The two other points my patients reported finding most helpful were:
The first thing most people want to do after treatment is ’get back to normal’ and, while this may well happen for a few people, for the majority it’s not that simple.
The trick is to stop comparing yourself to how you looked or felt before, and start to think about finding the new ‘normal’. Think of other times in life this has been possible, such as after a major life event like moving house, changing job, the loss of a loved one, childbirth, or breakdown of a relationship.
This does not mean ‘put up with what you’ve been dealt and just accept the difficult side effects of treatment’, but rather find a way to manage them instead of searching for their complete resolution.

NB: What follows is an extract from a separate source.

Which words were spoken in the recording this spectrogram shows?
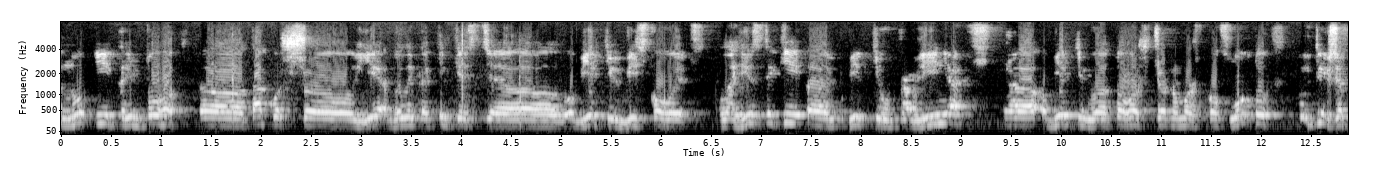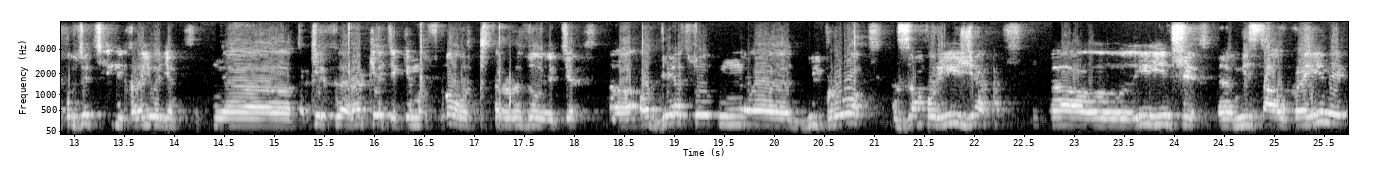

Try to be curious and excited about what can be achieved instead of fearful – easier said than done! For example bowel urgency and incontinence may not go back to ‘normal’, but may be improved with guidance around changing your diet or taking medication. This could allow you to leave the house with confidence for shopping, socialising or work and improve your quality of life.
As another example, if you are struggling with how different sex feels or aren’t ready for penetrative sex, you could try other things – whether that’s lubricant, a different position, or vibration aids – to find a new way to enjoy intimacy. No, perhaps it’s not the same as the old way, but it could be equally satisfying.
The second is learning the skill of changing a negative statement into a positive. This is more than just looking on the bright side and ignoring all that is wrong, this is about acknowledging the problem in a positive light. For example:
“My body has let me down, it’s changed so much I’ll never get it back to how it was.”
“My body is amazing, look what it’s come through albeit a little battered and scarred, but it’s had to adapt and change given everything thrown at it. It will take a lot of effort to fix it up and it may not get back to how it was, but let’s see how good I can get it!”
Practicing this on a regular basis about the little things in life can help you get better at it, so that when you hear or recognise that negative, hopeless thinking creep in, you can make steps to change it.
These little tips have made a big impact on some of my patients and I hope it can for you too!
Don’t forget your CNS or healthcare team are there to answer questions you might have and Jo’s are always here for you too. Whether you need some emotional support from their Helpline volunteers on 0808 802 8000, need an answer from their Ask the Expert panel that would put your mind at ease, or want to connect with others on the Forum, their services are open.